Second, this growing evidence of Sino-Russian strategic cooperation will add even greater friction to China’s relations with the United States, Europe and leading democracies in Asia. The Biden administration will face a difficult challenge with China and Russia both simultaneously challenging U.S. alliances. But Beijing’s tacit support for Putin will only reinforce the validity of Biden’s premise that there is a growing confrontation between authoritarian and democratic forces. Those urging moderation towards Beijing in the United States will have an even more difficult time as stories emerge of Chinese economic and technical support for Moscow at the same time Russian artillery is destroying whole suburbs and city blocks of innocent civilians.
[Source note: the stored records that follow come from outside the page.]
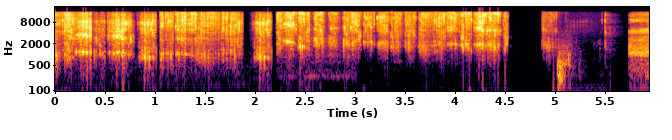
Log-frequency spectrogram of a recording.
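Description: Loud, close-up crunching and chewing of a gigantic hot Cheeto puff: a dense run of crisp crackles that breaks off suddenly for a moment about four and a half seconds in, then resumes.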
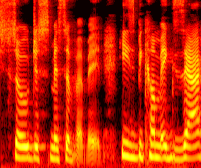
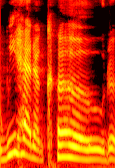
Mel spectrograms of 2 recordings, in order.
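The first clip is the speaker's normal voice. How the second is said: mock lofty, superior, very slow, "code" drawn out. Retelling what Abby said while with Joel: imitating high and mighty Abby. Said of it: "being all, like, high and mighty".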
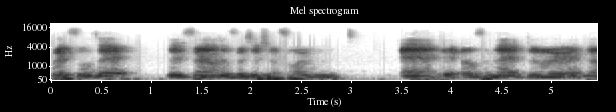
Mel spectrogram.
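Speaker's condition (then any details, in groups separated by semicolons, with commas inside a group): Spinal muscular atrophy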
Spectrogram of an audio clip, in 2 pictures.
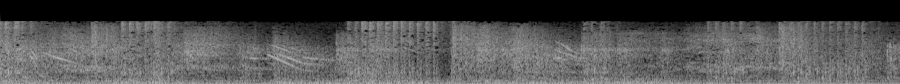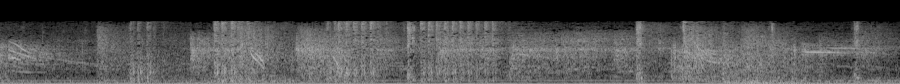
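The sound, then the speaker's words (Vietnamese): A dense, continuous barrage of enemy artillery fire and shell explosions, hundreds of thousands of rounds of all kinds being fired and falling, with overlapping blasts and crackling bursts sounding loud for the whole stretch, like heavy battlefield shelling. “Hàng trăm ngàn quả đạn đủ loại bắn lan và rơi.”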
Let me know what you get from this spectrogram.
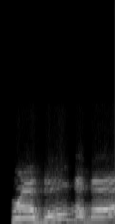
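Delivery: high, loud bravo; cheering cry. A narrator's reading. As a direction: cheer for her mother. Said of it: "cried Tia Rosa".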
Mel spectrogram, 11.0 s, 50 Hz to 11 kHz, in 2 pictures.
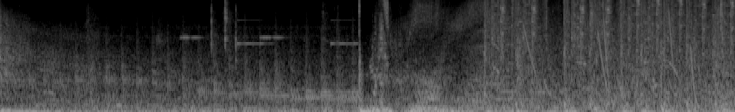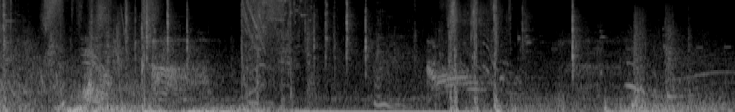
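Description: Gunfire from a firefight in the Mass Effect 3 video game: dense, continuous bursts of weapon fire with booms and impacts, loud and sustained throughout, mixed with game music and effects.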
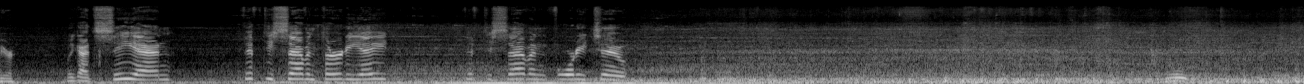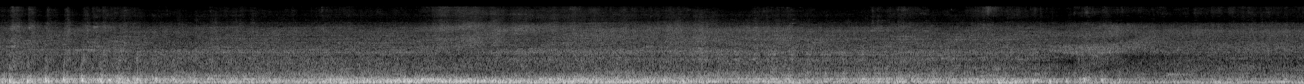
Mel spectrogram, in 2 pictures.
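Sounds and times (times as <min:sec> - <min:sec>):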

This is not 1940, when the Axis and the Allies began squaring off for World War II —Beijing and Washington are not looking for war and must manage relations responsibly — but the friction in the U.S.-China relationship will likely get worse.
Third, the autocracies already recognize this. Pyongyang and Napyidaw (Myanmar) were quick to publicly come to Putin’s side and to condemn NATO and the United States. The imposition of unprecedented economic sanctions against Russia gives these dictatorships the hope that they can now get greater support from China and Russia to avoid economic pressure themselves. More menacing is the growing acceleration of ballistic missile tests by Pyongyang, no doubt taking advantage of the geopolitical shifts underway. Some in Seoul may think Korea can counter this trend by maintaining good ties with Moscow and Beijing to keep leverage on North Korea, but there is absolutely zero evidence that this theory ever worked in the real world for the Moon administration. It will prove even less effective and more costly for Korea’s position now.
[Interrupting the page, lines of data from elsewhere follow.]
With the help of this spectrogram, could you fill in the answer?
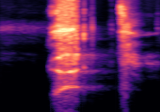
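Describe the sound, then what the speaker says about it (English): Two loud, close burps in quick succession, the first longer and throatier and the second shorter, with no talking around them. "Your burps always scare me."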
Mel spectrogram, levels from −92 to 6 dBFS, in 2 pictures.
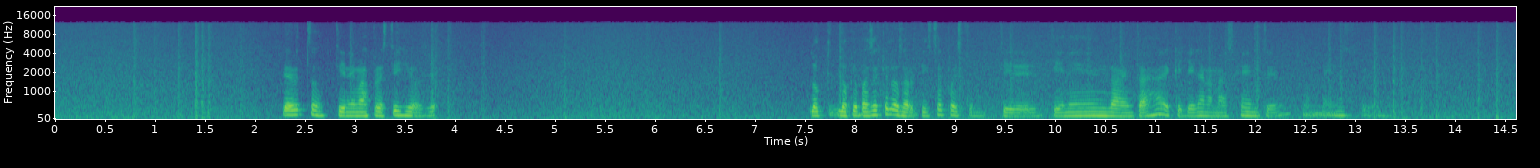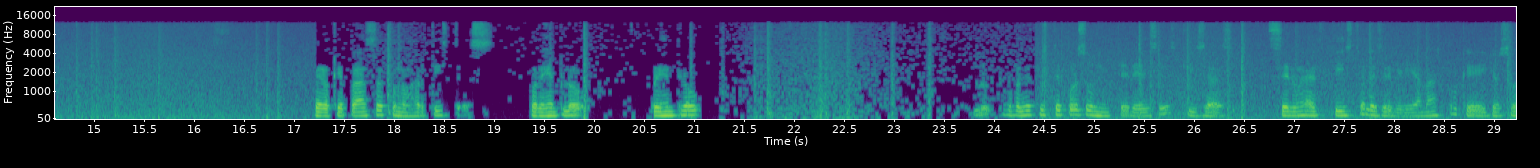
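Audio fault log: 17.22–24.41 s, overdone noise removal: noise reduction set far too strong cuts away each frequency band near its noise estimate, along with quiet speech detail, so the room noise, about 14 dB below the speech, drops and breaks up into twinkling specks.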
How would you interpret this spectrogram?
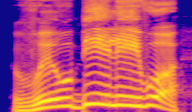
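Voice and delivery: отчаянный крик, намного выше и громче; закричи с горем и яростью. A narrator's reading. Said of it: "кричал Айзек". (Айзек кричит над телом брата, высоко и громко)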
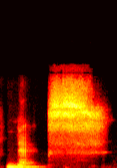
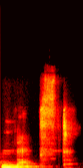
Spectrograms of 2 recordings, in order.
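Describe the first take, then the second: First: The final T sound is dropped. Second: The final T sound is clearly heard. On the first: The speaker calls it right. "it becomes next" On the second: The speaker calls it wrong. "not next"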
Fourth, the leading democracies are aligning more closely around the world. In a real contrast to the disastrous diplomacy of the Afghanistan withdrawal, the Biden administration is drawing high praise for the way it has pulled NATO and Asian allies and partners into a global coalition to impose crippling economic costs on Putin. When I was sent to Taiwan along with other former officials by the Biden White House last week, we heard clearly that Tsai Ing-wen’s government recognizes the powerful example of this global coalition for Taiwan’s own security. The same would be true for South Korea. Deterring and possibly one-day rebuilding North Korea will require global resources and resolve, and the unprecedented alignment of democratic allies around the world in the current crisis should be recognized in Seoul as an asset for Korean strategy – not a liability or complication, which is how the Blue House seems to view it.
Korea’s stance in the current Ukraine crisis suggests that many in Seoul may be missing the significance of these four tectonic shifts. While the outpouring of support from private citizens and actresses like Lee Young-ae has been inspiring, the Blue House initially dithered and hedged and still has not followed the examples of Germany, Australia or others in sanctioning individual Russian leaders and providing military assistance to Ukraine. Politicians also stumbled on Ukraine in the presidential race. Lee Jae-min’s statement that Ukraine’s president was to blame for the Russian attack was obviously an embarrassing slip that he had to retract. Even Yoon Suk-yeol sounded a bit cold-hearted when he made the legitimate point that Korea was not Ukraine because of the strength of the U.S.-Korea alliance.
What both candidates — and President Moon — should have said all along is that even small countries stood with Korea in 1950 and Korea — above all nations — will now stand forthrightly with the people of Ukraine.
Over the past five years Moon Jae-in’s government isolated Korea from the growing unity of the democratic world. The new government needs to take a hard-headed assessment of whether strategic ambiguity is viable any longer.